▶ Exercise objective
Although the entries contain pictures, only their text goes into the copy, set down exactly.
----
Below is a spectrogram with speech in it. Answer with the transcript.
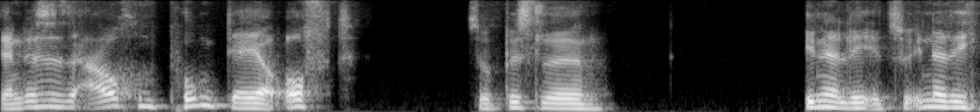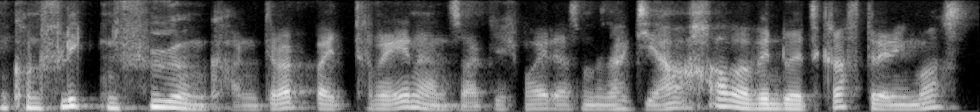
Denn das ist auch ein Punkt, der ja oft so ein bisschen innerlich, zu innerlichen Konflikten führen kann. Gerade bei Trainern, sage ich mal, dass man sagt, ja, aber wenn du jetzt Krafttraining machst,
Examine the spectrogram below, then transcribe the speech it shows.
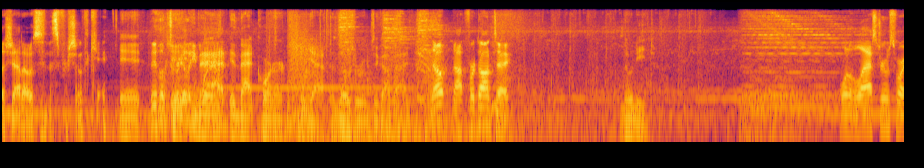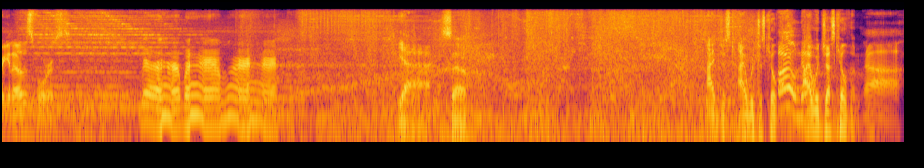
the shadows in this version of the game. It They looked it really bad. in that corner. Yeah, in those rooms it got bad. Nope, not for Dante. No need. One of the last rooms before I get out of this forest. Yeah, so I just I would just kill them. Oh, no. I would just kill them. Ah,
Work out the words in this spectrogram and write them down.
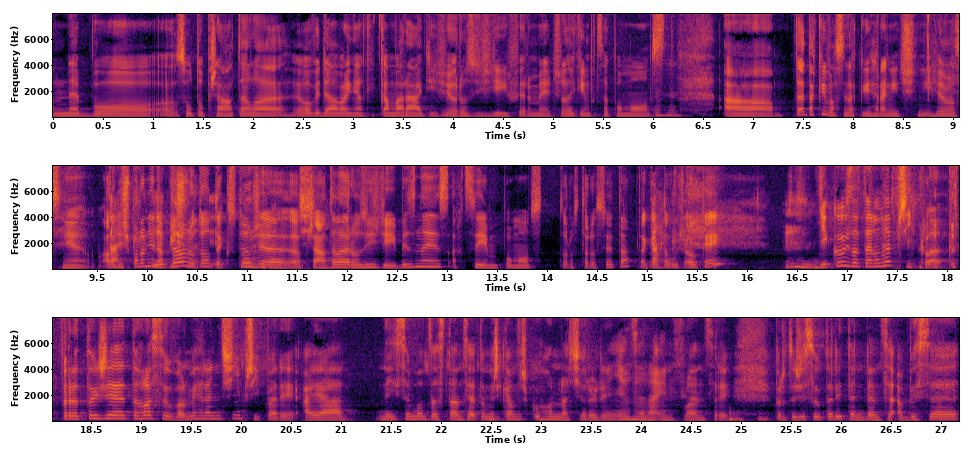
nebo uh, jsou to přátelé, jo, vydávají nějaký kamarádi, mm-hmm. že jo, mhm. rozjíždějí firmy, člověk jim chce pomoct. Mm-hmm. A to je taky vlastně takový hraniční, že vlastně, ale tak, když podle mě napíšu to, do toho textu, to že hraniční. přátelé rozjíždějí biznis a chci jim pomoct to dostat do světa, tak, tak. je to už OK? Děkuji za tenhle příklad, protože tohle jsou velmi hraniční případy a já nejsem moc zastánce, já tomu říkám trošku hon na čarodějnice, mm-hmm. na influencery, protože jsou tady tendence, aby se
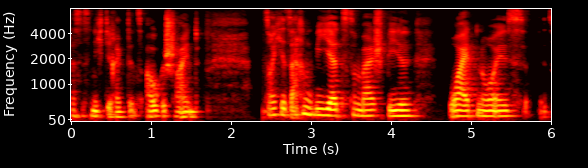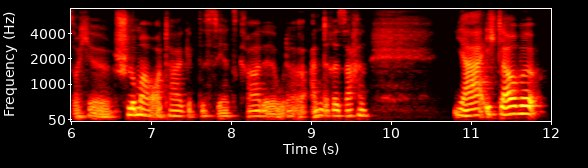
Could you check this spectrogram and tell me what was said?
dass es nicht direkt ins Auge scheint. Solche Sachen wie jetzt zum Beispiel White Noise, solche Schlummerotter gibt es jetzt gerade oder andere Sachen. Ja, ich glaube,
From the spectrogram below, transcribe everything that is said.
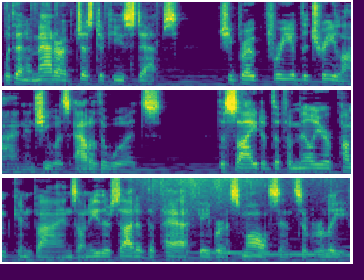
Within a matter of just a few steps, she broke free of the tree line and she was out of the woods. The sight of the familiar pumpkin vines on either side of the path gave her a small sense of relief.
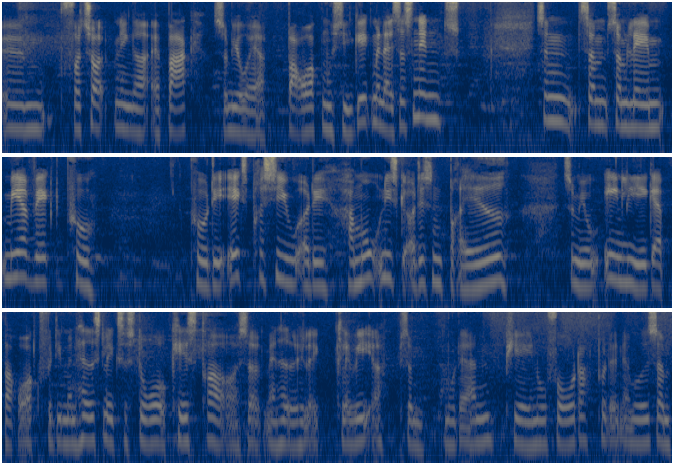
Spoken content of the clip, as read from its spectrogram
øhm, fortolkninger af Bach, som jo er barokmusik, ikke? men altså sådan en, sådan, som, som lagde mere vægt på, på det ekspressive og det harmoniske og det sådan brede som jo egentlig ikke er barok, fordi man havde slet ikke så store orkestre, og så man havde jo heller ikke klaver som moderne piano forter på den her måde. Som,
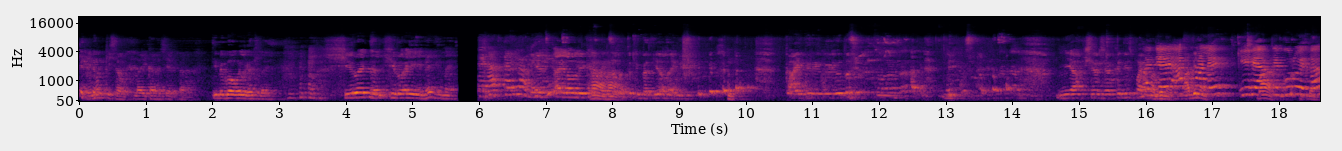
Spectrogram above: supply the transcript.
हे मग किशोर लाईक करा शेअर करा. तिने गॉगल घातलाय. हिरोईन झाली हिरोईन की नाही. काय लावले. काहीतरी व्हिडिओ मी अक्षरशः कधीच म्हणजे पाहिजे असं झालंय की हे आमचे गुरु आहेत हा.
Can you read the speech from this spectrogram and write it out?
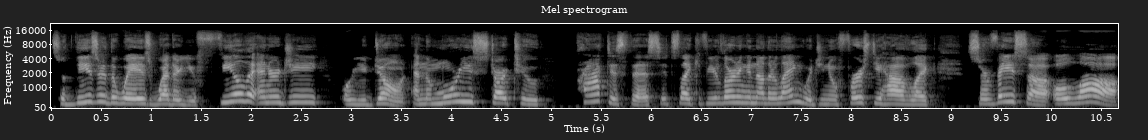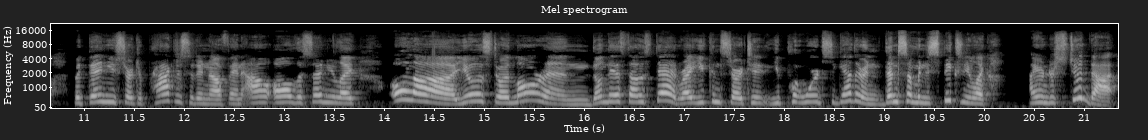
So these are the ways whether you feel the energy or you don't. And the more you start to practice this, it's like if you're learning another language, you know, first you have like cerveza, hola. But then you start to practice it enough, and all, all of a sudden you're like, hola, yo estoy Lauren, ¿dónde está usted? Right? You can start to, you put words together, and then somebody speaks, and you're like, I understood that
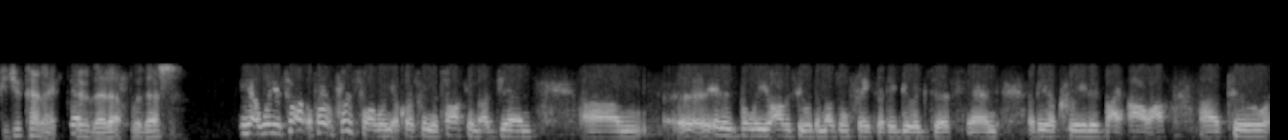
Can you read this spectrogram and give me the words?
Could you kind of clear that up with us? Yeah when you're talking first of all when of course when you're talking about jinn um, it is believed, obviously, with the Muslim faith that they do exist and they are created by Allah uh, to,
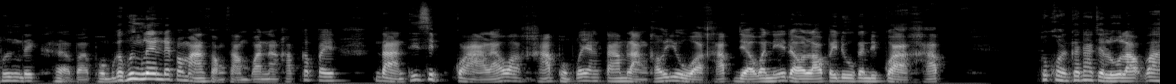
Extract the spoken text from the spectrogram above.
เพิ่งได้ครับผมก็เพิ่งเล่นได้ประมาณสองสามวันนะครับ ก็ไปด่านที่สิบกว่าแล้วอะครับ ผมก็ยังตามหลังเขาอยู่อะครับ เดี๋ยววันนี้เดี๋ยวเราไปดูกันดีกว่าครับ ทุกคนก็น่าจะรู้แล้วว่า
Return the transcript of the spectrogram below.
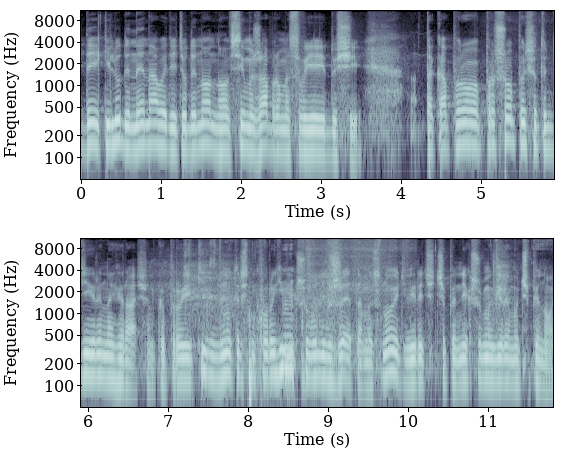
деякі люди ненавидять один одного всіми жабрами своєї душі. Так а про, про що пише тоді Ірина Геращенко? Про яких внутрішніх ворогів, якщо вони вже там існують, вірять Чепін, якщо ми віримо Чепіної?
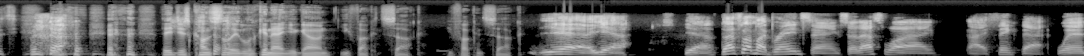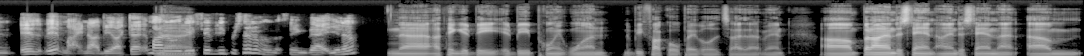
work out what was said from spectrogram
They're, just constantly looking at you going, you fucking suck. You fucking suck. Yeah, yeah. Yeah. That's what my brain's saying. So that's why I think that when it, it might not be like that. It might no. only be 50% of them that think that, you know? Nah, I think it'd be it'd be point one. It'd be fuck all people that say that, man. Um, but I understand. I understand that. Um,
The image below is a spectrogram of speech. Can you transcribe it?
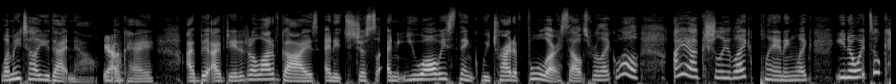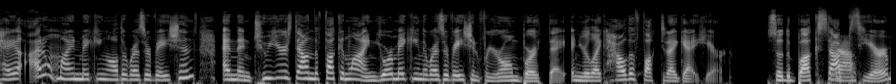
Let me tell you that now. Yeah. Okay. I've been, I've dated a lot of guys and it's just and you always think we try to fool ourselves. We're like, "Well, I actually like planning. Like, you know, it's okay. I don't mind making all the reservations." And then 2 years down the fucking line, you're making the reservation for your own birthday and you're like, "How the fuck did I get here?" So the buck stops here.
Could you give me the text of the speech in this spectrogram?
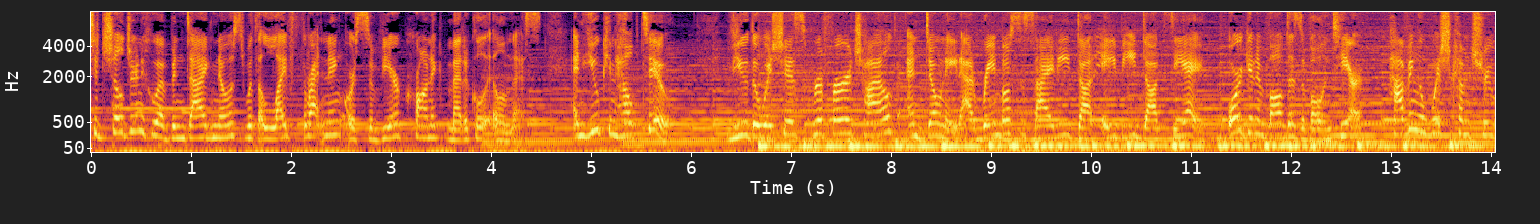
to children who have been diagnosed with a life threatening or severe chronic medical illness. And you can help too. View the wishes, refer a child, and donate at rainbowsociety.ab.ca or get involved as a volunteer. Having a wish come true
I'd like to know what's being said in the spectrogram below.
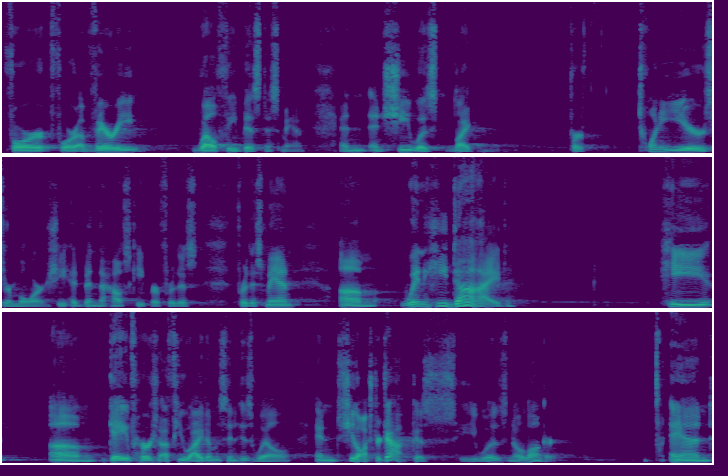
for for a very wealthy businessman, and and she was like for 20 years or more she had been the housekeeper for this for this man. Um, when he died, he um, gave her a few items in his will, and she lost her job because he was no longer. And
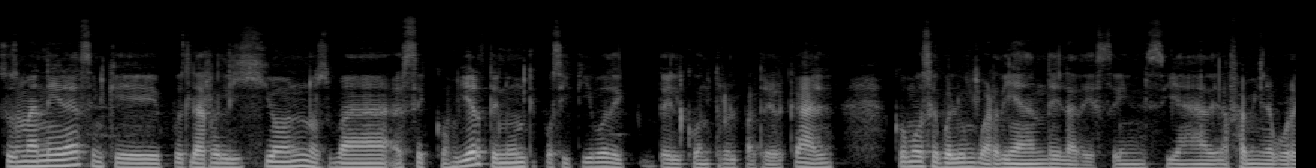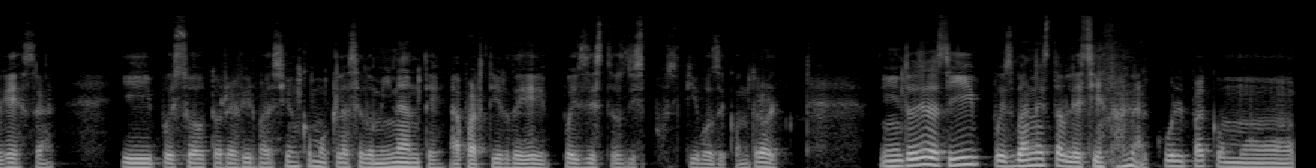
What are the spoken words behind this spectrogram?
Sus maneras en que pues la religión nos va, se convierte en un dispositivo de, del control patriarcal, cómo se vuelve un guardián de la decencia de la familia burguesa y pues su autorreafirmación como clase dominante a partir de pues de estos dispositivos de control. Y entonces así pues van estableciendo la culpa como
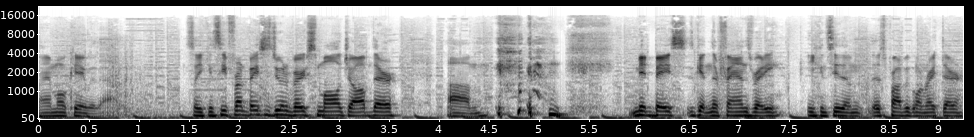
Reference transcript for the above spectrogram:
I'm okay with that. So you can see front base is doing a very small job there. Um, mid base is getting their fans ready. You can see them. It's probably going right there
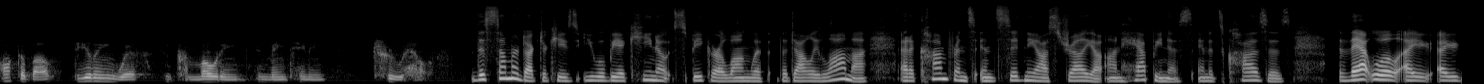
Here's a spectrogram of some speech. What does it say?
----
▶ Your response
Below is a spectrogram with speech in it. Answer with the transcript.
Denn das ist auch ein Punkt, der ja oft so ein bisschen innerlich, zu innerlichen Konflikten führen kann. Gerade bei Trainern, sage ich mal, dass man sagt, ja, aber wenn du jetzt Krafttraining machst,
Examine the spectrogram below, then transcribe the speech it shows.
the shadows in this version of the game. It They looked it really bad. in that corner. Yeah, in those rooms it got bad. Nope, not for Dante. No need. One of the last rooms before I get out of this forest. Yeah, so I just I would just kill them. Oh, no. I would just kill them. Ah,
Work out the words in this spectrogram and write them down.
nebo uh, jsou to přátelé, jo, vydávají nějaký kamarádi, mm-hmm. že jo, mhm. rozjíždějí firmy, člověk jim chce pomoct. Mm-hmm. A to je taky vlastně takový hraniční, že vlastně, ale tak, když podle mě napíšu to, do toho textu, to že hraniční. přátelé rozjíždějí biznis a chci jim pomoct to dostat do světa, tak, tak. je to už OK? Děkuji za tenhle příklad, protože tohle jsou velmi hraniční případy a já nejsem moc zastánce, já tomu říkám trošku hon na čarodějnice, mm-hmm. na influencery, protože jsou tady tendence, aby se
Could you check this spectrogram and tell me what was said?
dass es nicht direkt ins Auge scheint. Solche Sachen wie jetzt zum Beispiel White Noise, solche Schlummerotter gibt es jetzt gerade oder andere Sachen. Ja, ich glaube,
From the spectrogram below, transcribe everything that is said.
Within a matter of just a few steps, she broke free of the tree line and she was out of the woods. The sight of the familiar pumpkin vines on either side of the path gave her a small sense of relief.
Spoken content of the clip, as read from its spectrogram
øhm, fortolkninger af Bach, som jo er barokmusik, ikke? men altså sådan en, sådan, som, som lagde mere vægt på, på det ekspressive og det harmoniske og det sådan brede som jo egentlig ikke er barok, fordi man havde slet ikke så store orkestre, og så man havde jo heller ikke klaver som moderne piano forter på den her måde. Som,
Spectrogram above: supply the transcript.
हे मग किशोर लाईक करा शेअर करा. तिने गॉगल घातलाय. हिरोईन झाली हिरोईन की नाही. काय लावले. काहीतरी व्हिडिओ मी अक्षरशः कधीच म्हणजे पाहिजे असं झालंय की हे आमचे गुरु आहेत हा.
Can you read the speech from this spectrogram and write it out?
So these are the ways whether you feel the energy or you don't. And the more you start to practice this, it's like if you're learning another language, you know, first you have like cerveza, hola. But then you start to practice it enough, and all, all of a sudden you're like, hola, yo estoy Lauren, ¿dónde está usted? Right? You can start to, you put words together, and then somebody speaks, and you're like, I understood that
Can you read this spectrogram and give me the words?
Could you kind of clear that up with us? Yeah when you're talking first of all when of course when you're talking about jinn um, it is believed, obviously, with the Muslim faith that they do exist and they are created by Allah uh, to,
Extract the spoken text from the spectrogram above.
เพิ่งได้ครับผมก็เพิ่งเล่นได้ประมาณสองสามวันนะครับ ก็ไปด่านที่สิบกว่าแล้วอะครับ ผมก็ยังตามหลังเขาอยู่อะครับ เดี๋ยววันนี้เดี๋ยวเราไปดูกันดีกว่าครับ ทุกคนก็น่าจะรู้แล้วว่า
Return the transcript of the spectrogram below.
деякі люди ненавидять один одного всіми жабрами своєї душі. Так а про, про що пише тоді Ірина Геращенко? Про яких внутрішніх ворогів, якщо вони вже там існують, вірять Чепін, якщо ми віримо Чепіної?
work out what was said from spectrogram
They're, just constantly looking at you going, you fucking suck. You fucking suck. Yeah, yeah. Yeah. That's what my brain's saying. So that's why I think that when it, it might not be like that. It might no. only be 50% of them that think that, you know? Nah, I think it'd be it'd be point one. It'd be fuck all people that say that, man. Um, but I understand. I understand that. Um,
The image below is a spectrogram of speech. Can you transcribe it?
Let me tell you that now. Yeah. Okay. I've been, I've dated a lot of guys and it's just and you always think we try to fool ourselves. We're like, "Well, I actually like planning. Like, you know, it's okay. I don't mind making all the reservations." And then 2 years down the fucking line, you're making the reservation for your own birthday and you're like, "How the fuck did I get here?" So the buck stops here.
Could you give me the text of the speech in this spectrogram?
to children who have been diagnosed with a life threatening or severe chronic medical illness. And you can help too. View the wishes, refer a child, and donate at rainbowsociety.ab.ca or get involved as a volunteer. Having a wish come true
I'd like to know what's being said in the spectrogram below.
for for a very wealthy businessman, and and she was like for 20 years or more she had been the housekeeper for this for this man. Um, when he died, he um, gave her a few items in his will, and she lost her job because he was no longer. And
What are the spoken words behind this spectrogram?
Sus maneras en que pues la religión nos va, se convierte en un dispositivo de, del control patriarcal, cómo se vuelve un guardián de la decencia de la familia burguesa y pues su autorreafirmación como clase dominante a partir de pues de estos dispositivos de control. Y entonces así pues van estableciendo la culpa como
Reference transcript for the above spectrogram:
I'm okay with that. So you can see front base is doing a very small job there. Um, mid base is getting their fans ready. You can see them. It's probably going right there
Here's a spectrogram of some speech. What does it say?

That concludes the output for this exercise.